Helping every child to feel valued, independent and confident
James Mundell, Headmaster of Giggleswick Junior School in North Yorkshire, tells us how they use outdoor adventure as part of the school’s repertoire.
Giggleswick School is an independent co-educational boarding school in Giggleswick, near Settle in North Yorkshire. It is a relatively small school with 80 pupils in the Juniors and 360 in the Seniors, including some boarders, mostly at Senior level.
Working with our core values
Our school’s core values include participation, respect and excellence. We foster independence in our pupils and encourage outdoor education and adventure. Because we have small class sizes, staff really know the pupils and can plan for individual needs.
Pupils gain confidence in speaking and answering as there is no opportunity to fade into the background in a small class. Another strength is the community feel we have developed, where parents, pupils and staff work as a partnership team. I believe that the combination of our size and rural location, our core values and the fact that we are lucky enough to have specialist staff, means that we offer a wrap-around holistic experience for our pupils.
Participation is key: every child sings in the school choir and we offer a broad curriculum that includes drama, design, music, art, computer studies and a range of sporting activities, all with a child-led emphasis.
Respect is fostered by strong pastoral support during an extended school day, and by our tutoring system that builds on these foundations to instil pride, compassion and independence in our pupils. Pupils are incredibly tolerant of each other and we have a very low incidence of behavioural concerns. We encourage children to strive for excellence and go beyond what they feel they are capable of to fully develop their potential.
Personal development and reflection
A crucial component in developing pupils is the work we do with them outdoors. Since 2011, every Year 6 student attends an Outward Bound® week-long residential course in the Lake District with two of our teaching staff. We took our time deciding on the right outdoor adventure provider for our pupils and decided on The Outward Bound Trust because of the way it balances physical skills with personal development and reflection and because its aims and ethos chime so well with our own. As a well established educational charity with royal patronage, the Trust has many years of expertise embodied in its instructors.

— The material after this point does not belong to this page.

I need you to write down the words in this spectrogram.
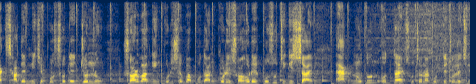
এক ছাদের নিচে পোষ্যদের জন্য সর্বাঙ্গীন পরিষেবা প্রদান করে শহরের পশু চিকিৎসায় এক নতুন অধ্যায়ের সূচনা করতে চলেছে।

We chose a water-based course for our pupils because this supplements the activities we can do already in our own environment. The Trust's centre in Ullswater offers a different experience and this benefits the children partly because of the contrast with school. During the residential, they spend a lot of time on the lake, swimming, paddling and undertaking outdoor challenges.

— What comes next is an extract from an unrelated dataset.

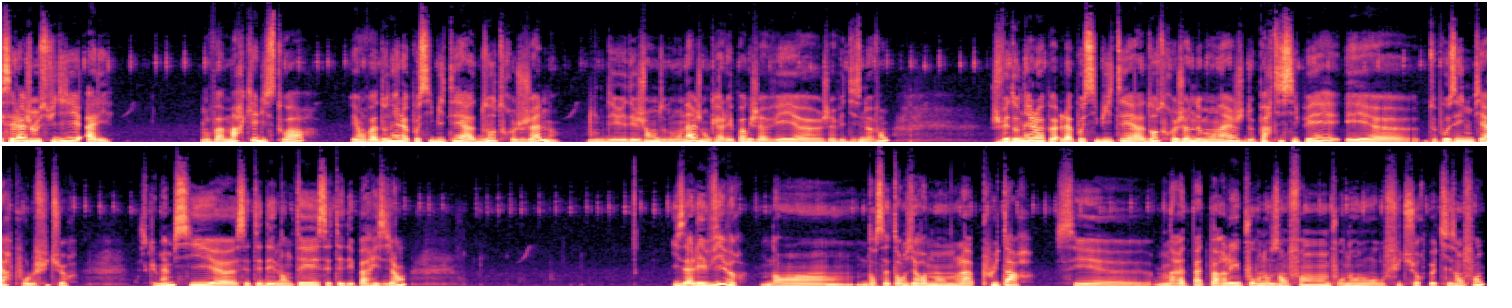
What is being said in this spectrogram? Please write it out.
Et c'est là que je me suis dit, allez, on va marquer l'histoire et on va donner la possibilité à d'autres jeunes, donc des, gens de mon âge, donc à l'époque j'avais euh, j'avais 19 ans, je vais donner la possibilité à d'autres jeunes de mon âge de participer et euh, de poser une pierre pour le futur. Parce que même si euh, c'était des Nantais, c'était des Parisiens, ils allaient vivre dans, dans cet environnement-là plus tard. Euh, on n'arrête pas de parler pour nos enfants, pour nos, futurs petits-enfants,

Every year, we meet with the Learning and Adventure Manager based at the centre before the course begins to agree our learning objectives, which are tailor-made for the specific year group we are taking. Both individual and team goals are important and we discuss these fully when structuring the activities for the week.
Stepping into stretch zones

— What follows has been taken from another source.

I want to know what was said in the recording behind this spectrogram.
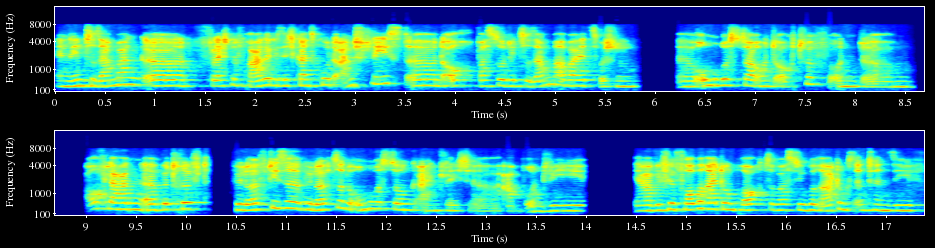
In dem Zusammenhang äh, vielleicht eine Frage, die sich ganz gut anschließt äh, und auch was so die Zusammenarbeit zwischen äh, Umrüster und auch TÜV und ähm, Auflagen äh, betrifft. Wie läuft diese, wie läuft so eine Umrüstung eigentlich äh, ab und wie, ja, wie viel Vorbereitung braucht sowas, wie beratungsintensiv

Until I saw The Trust at work for myself (I now spend a full day each year with the pupils during the residential) I didn’t realise quite how they work to develop strong team-building and leadership skills, alongside resilience, confidence and creativity. Pupils do learn outdoor skills, which will hold them in good stead as preparation for more advanced outdoor courses in Senior School, but just as importantly they are nurtured to develop their self worth and to take pride in whatever they achieve.
This is priceless, especially for those children who may have experienced challenges socially, intellectually or emotionally. The course moves them out of their safe zones and into a stretch zone where what they learn is hugely rewarding in so many ways.
One anxious and introverted boy, afraid of water and long walks, really came out of himself. With encouragement, he took part in all the activities and managed to climb one of the fells, so going way beyond his own and others’ expectations. Another rather shy child was the only one to climb the telegraph pole and stay on the top, unlike other more confident and outgoing children in his peer group. It’s easy to forget that some young people and perhaps their parents, find a week away from home quite daunting but I can safely say that all our pupils come away achieving something and benefiting from the experience.
A holistic approach to education
So, it really is the highlight of their final year in the Juniors and it is a joy to see how the Year 6s enthuse the younger pupils at the post-course assembly they present. Younger children who might be full of trepidation come away feeling excited and impatient to experience the residential course themselves. Like all Heads, I want my pupils to be happy, well-rounded individuals able to fully participate in the life of the school and outside it, and to go on to the next stage of life with confidence.
I have seen for myself how our emphasis on outdoor education helps every child feel valued, independent and confident. The residential course with The Trust develops our holistic approach to education: developing key skills for life in children, and enhancing our aim to nurture the personal development in all our pupils, including resilience, confidence, independence, empathy, and collective ownership, in a carefully planned and delivered environment.
Find out more about how The Outward Bound Trust could help your pupils develop their key personal skills.